*WHAT YOU SHOULD DO*: Make an exact copy of the records, with the images left out.

DATA FOR THIS TASK below:

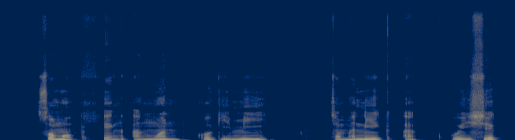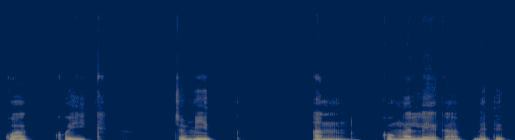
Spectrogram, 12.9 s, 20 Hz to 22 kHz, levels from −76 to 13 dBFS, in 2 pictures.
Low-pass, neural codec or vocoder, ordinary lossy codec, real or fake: 19.8 kHz; vocoder, 44.1 kHz, 128 mel bands, Pupu-Vocoder; none; fake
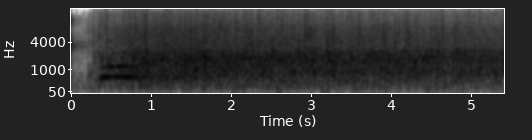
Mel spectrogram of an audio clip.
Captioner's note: audience applauding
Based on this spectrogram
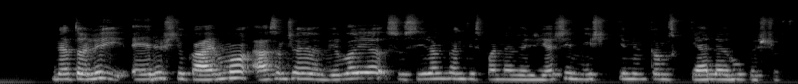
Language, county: Lithuanian, Utena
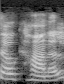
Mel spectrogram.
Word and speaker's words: O'Connell: But, why don't you introduce yourself with a proper name pronunciation, maybe? Well, first of all, thanks for having me, Katrin. And O'Connell is my name.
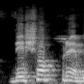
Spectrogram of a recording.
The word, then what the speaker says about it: দেশপ্রেম: উচ্চারণ কি হবে দেখো দেশব প্রেম কি হবে যার সঙ্গে র ফালা থাকে সেই বর্ণটা দীপ্ত হয় দীপ্ত মানে দই তাহলে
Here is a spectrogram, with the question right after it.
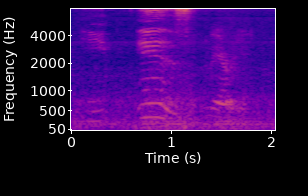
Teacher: the second time he is married you're bringing out the word is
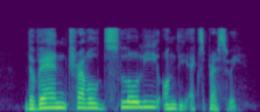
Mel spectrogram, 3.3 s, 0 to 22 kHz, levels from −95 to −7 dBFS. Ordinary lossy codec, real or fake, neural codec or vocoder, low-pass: none; fake; codec, 16 kHz, 4 kbps, FunCodec, trained on Chinese and English, 50 frames a second; none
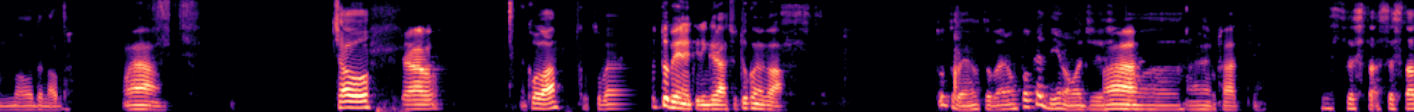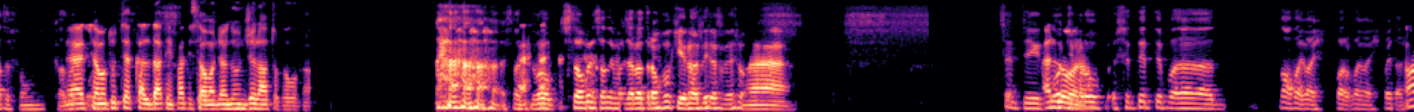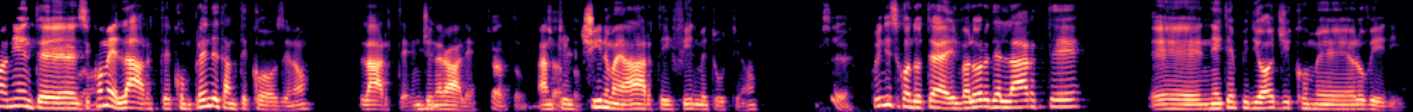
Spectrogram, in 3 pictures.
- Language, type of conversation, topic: Italian, unstructured, Qual è il vero valore dell’arte contemporanea oggi?
- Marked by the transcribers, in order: static; "Nord" said as "nod"; tapping; other background noise; distorted speech; drawn out: "so"; giggle; chuckle; drawn out: "pa"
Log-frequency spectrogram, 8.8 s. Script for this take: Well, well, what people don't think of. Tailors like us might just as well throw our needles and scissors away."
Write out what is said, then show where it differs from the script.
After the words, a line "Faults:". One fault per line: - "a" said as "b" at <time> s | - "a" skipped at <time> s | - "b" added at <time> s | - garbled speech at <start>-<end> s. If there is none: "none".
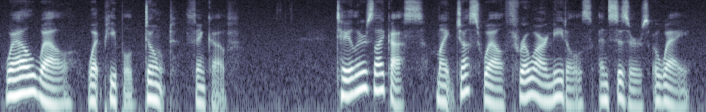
Well, well, what people don't think of. Tailors like us might just well throw our needles and scissors away."
Faults:
- "as" skipped at 6.0 s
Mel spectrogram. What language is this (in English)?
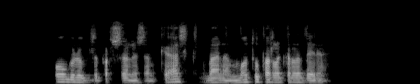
Catalan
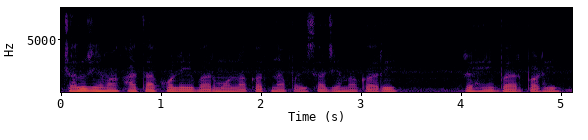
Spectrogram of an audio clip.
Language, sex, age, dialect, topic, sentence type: Chhattisgarhi, male, 18-24, Central, banking, question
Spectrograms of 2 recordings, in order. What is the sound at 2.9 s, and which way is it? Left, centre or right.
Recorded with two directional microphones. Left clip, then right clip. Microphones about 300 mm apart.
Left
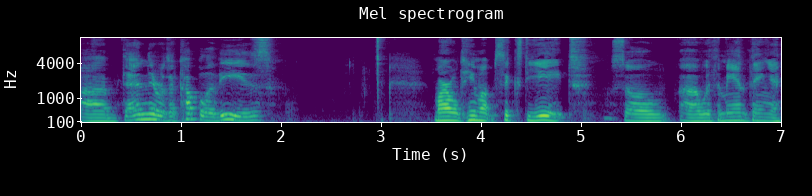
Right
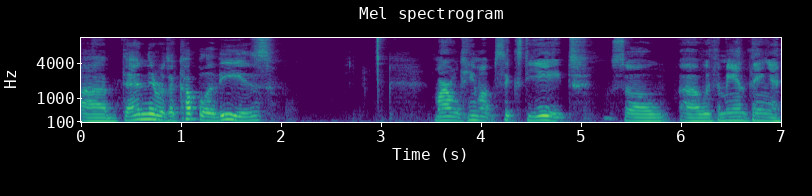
Speech, centre.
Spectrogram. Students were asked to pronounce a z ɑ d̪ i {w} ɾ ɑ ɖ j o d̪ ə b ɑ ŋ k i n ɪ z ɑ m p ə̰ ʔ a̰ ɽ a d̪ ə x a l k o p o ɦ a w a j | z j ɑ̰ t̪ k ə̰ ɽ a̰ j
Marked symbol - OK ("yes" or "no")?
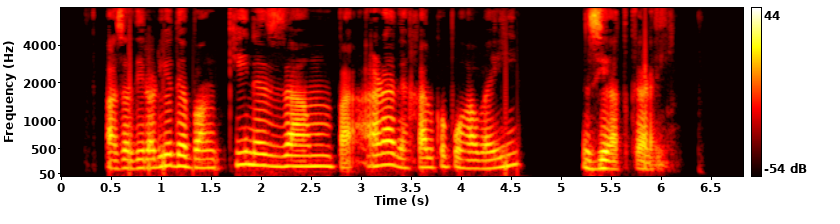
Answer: no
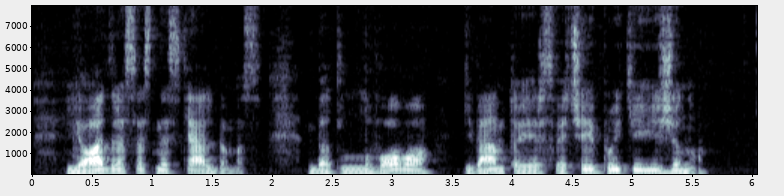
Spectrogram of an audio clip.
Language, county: Lithuanian, Alytus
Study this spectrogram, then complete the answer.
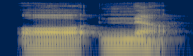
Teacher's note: ന, നാവിന്റെ അറ്റം മേലെ മുൻപല്ലിന്റെ മോണയിലാണ്.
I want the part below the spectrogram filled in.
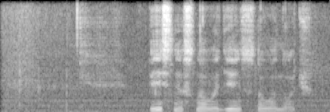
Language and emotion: Russian, neutral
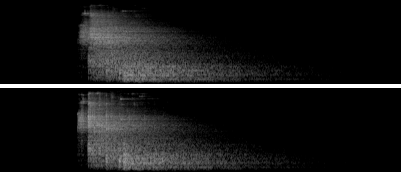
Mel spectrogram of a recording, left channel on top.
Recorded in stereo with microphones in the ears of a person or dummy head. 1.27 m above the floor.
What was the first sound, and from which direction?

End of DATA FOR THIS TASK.

*TASK RESULT*:
Spectrogram, 12.9 s, 20 Hz to 22 kHz, levels from −76 to 13 dBFS, in 2 pictures.
Low-pass, neural codec or vocoder, ordinary lossy codec, real or fake: 19.8 kHz; vocoder, 44.1 kHz, 128 mel bands, Pupu-Vocoder; none; fake
Mel spectrogram of an audio clip.
Captioner's note: audience applauding
Based on this spectrogram
Language, county: Lithuanian, Utena
Mel spectrogram.
Word and speaker's words: O'Connell: But, why don't you introduce yourself with a proper name pronunciation, maybe? Well, first of all, thanks for having me, Katrin. And O'Connell is my name.
Spectrogram of a recording.
The word, then what the speaker says about it: দেশপ্রেম: উচ্চারণ কি হবে দেখো দেশব প্রেম কি হবে যার সঙ্গে র ফালা থাকে সেই বর্ণটা দীপ্ত হয় দীপ্ত মানে দই তাহলে
Here is a spectrogram, with the question right after it.
Teacher: the second time he is married you're bringing out the word is
Mel spectrogram, 3.3 s, 0 to 22 kHz, levels from −95 to −7 dBFS. Ordinary lossy codec, real or fake, neural codec or vocoder, low-pass: none; fake; codec, 16 kHz, 4 kbps, FunCodec, trained on Chinese and English, 50 frames a second; none
Spectrogram, in 3 pictures.
- Language, type of conversation, topic: Italian, unstructured, Qual è il vero valore dell’arte contemporanea oggi?
- Marked by the transcribers, in order: static; "Nord" said as "nod"; tapping; other background noise; distorted speech; drawn out: "so"; giggle; chuckle; drawn out: "pa"
Log-frequency spectrogram, 8.8 s. Script for this take: Well, well, what people don't think of. Tailors like us might just as well throw our needles and scissors away."
Write out what is said, then show where it differs from the script.
After the words, a line "Faults:". One fault per line: - "a" said as "b" at <time> s | - "a" skipped at <time> s | - "b" added at <time> s | - garbled speech at <start>-<end> s. If there is none: "none".
Well, well, what people don't think of. Tailors like us might just well throw our needles and scissors away."
Faults:
- "as" skipped at 6.0 s
Mel spectrogram. What language is this (in English)?
Catalan
Spectrogram of an audio clip.
Language, sex, age, dialect, topic, sentence type: Chhattisgarhi, male, 18-24, Central, banking, question
Spectrograms of 2 recordings, in order. What is the sound at 2.9 s, and which way is it? Left, centre or right.
Recorded with two directional microphones. Left clip, then right clip. Microphones about 300 mm apart.
Left
Right
Speech, centre.
Spectrogram. Students were asked to pronounce a z ɑ d̪ i {w} ɾ ɑ ɖ j o d̪ ə b ɑ ŋ k i n ɪ z ɑ m p ə̰ ʔ a̰ ɽ a d̪ ə x a l k o p o ɦ a w a j | z j ɑ̰ t̪ k ə̰ ɽ a̰ j
Marked symbol - OK ("yes" or "no")?
Answer: no
Spectrogram of an audio clip.
Language, county: Lithuanian, Alytus
Study this spectrogram, then complete the answer.
Teacher's note: ന, നാവിന്റെ അറ്റം മേലെ മുൻപല്ലിന്റെ മോണയിലാണ്.
I want the part below the spectrogram filled in.
Language and emotion: Russian, neutral
Mel spectrogram of a recording, left channel on top.
Recorded in stereo with microphones in the ears of a person or dummy head. 1.27 m above the floor.
What was the first sound, and from which direction?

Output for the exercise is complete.